Mrs. Higgins lived with her legless brother and her blind husband in a tall, narrow old house in Nottingham. The room I rented from her in the 1950s was just below her sitting room, where she kept a life-size portrait of Lenin. She embraced Communism with the same uncritical enthusiasm with which she welcomed her lodgers. Every Thursday night she hosted a meeting of the local Communist society, and in my room below I would hear the stamp of feet and the muffled chorus of some rousing song. At Christmas, Mrs. Higgins sent me a card with a procession of skeletons marching across the front, carrying a black coffin with the word capitalism painted on it. The message beneath read: Happy Christmas!
Mrs. Higgins’ brother Fred had lost his legs in the war. He had two artificial ones that he hated wearing, so at home he went swinging about on his stumps. At night I would feel my way up the winding, windowless staircase, and I never got used to meeting Fred’s legless torso thumping his way down from step to step for a late-night cup of cocoa.
The kitchen was a dark, gloomy cavern in the basement. The only light came from a dangling bulb in a plum-coloured shade, heavy with tassels, which swung slowly back and forth over the table, sending grotesque shadows into the corners of the room. Here Mrs. Higgins’ blind husband spent most of his days in the company of the family cat, a large tabby. Mr. Higgins would sit at the table eating his meals out of a large roasting pan, while the tabby sat at his elbow, daintily licking from the same pan. It was Mrs. Higgins’ habit, after she’d made a good fry-up—a daily occurrence—to put the greasy skillet on the floor for the tabby to lick clean. Then the skillet would go back on the stove for the next meal. I tried not to visit the kitchen too often, and when I did, I was thankful for the dim lighting.

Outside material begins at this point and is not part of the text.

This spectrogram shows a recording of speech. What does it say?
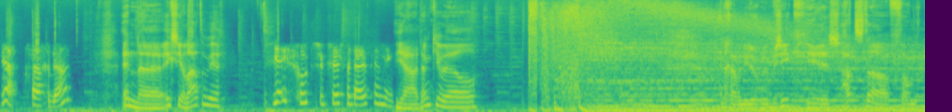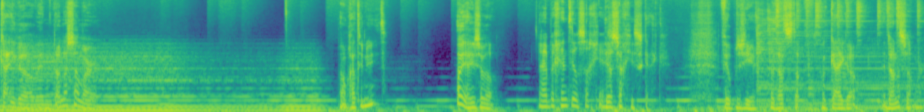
Ja, graag gedaan. En ik zie je later weer. Ja, is goed. Succes met de uitzending. Ja, dankjewel. En dan gaan we nu door met muziek. Hier is Hot Stuff van Kaigo en Donna Summer. Waarom gaat hij nu niet? Oh ja, hier is hij wel. Hij begint heel zachtjes. Heel zachtjes, kijk. Veel plezier met Hot Stuff van Kaigo en Donna Summer.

Mrs. Higgins loved to make ginger beer. She produced vast quantities of it, and because the house was short of storage space, she kept most of it on a long row of shelves under the window in my room. Unfortunately she hadn’t got the corking procedure down quite right, and every so often I would fly out of bed at what sounded like rifle shots as the bottles exploded, one after another. This added considerably to the suspense of my amorous evenings with my boyfriend, who became more jittery every time his attempt at sex was met by a hail of gunfire.
But everything is relative, as I realized when I began to spend vacations in Glasgow with my grandmother. She was a dour Scot who believed that life was grim, and that whatever you did, the important thing was not to enjoy it. Fortunately, when visiting her, that was not difficult.
The only warm room in the house was the kitchen. A vast cast-iron stove almost covered one wall and some hellish brew was always bubbling over the fire. Usually it was boiled mutton, a big vat of greasy grey water with fatty lumps of sheep floating on the surface. Nothing else—no onions, no carrots, not even salt and pepper. It was served in vast white soup dishes. The experience of forcing it down was not for the faint of heart. Hanging on the wall above the kitchen table as we ate was a murky painting of some Highland cattle, doomed forever to huddle together shivering in some frigid gale.
After a week at my grandmother’s house, I couldn’t wait to return to the genial Mrs. Higgins’ boarding house—legless torsos, chorusing Communists, exploding ginger beer and all.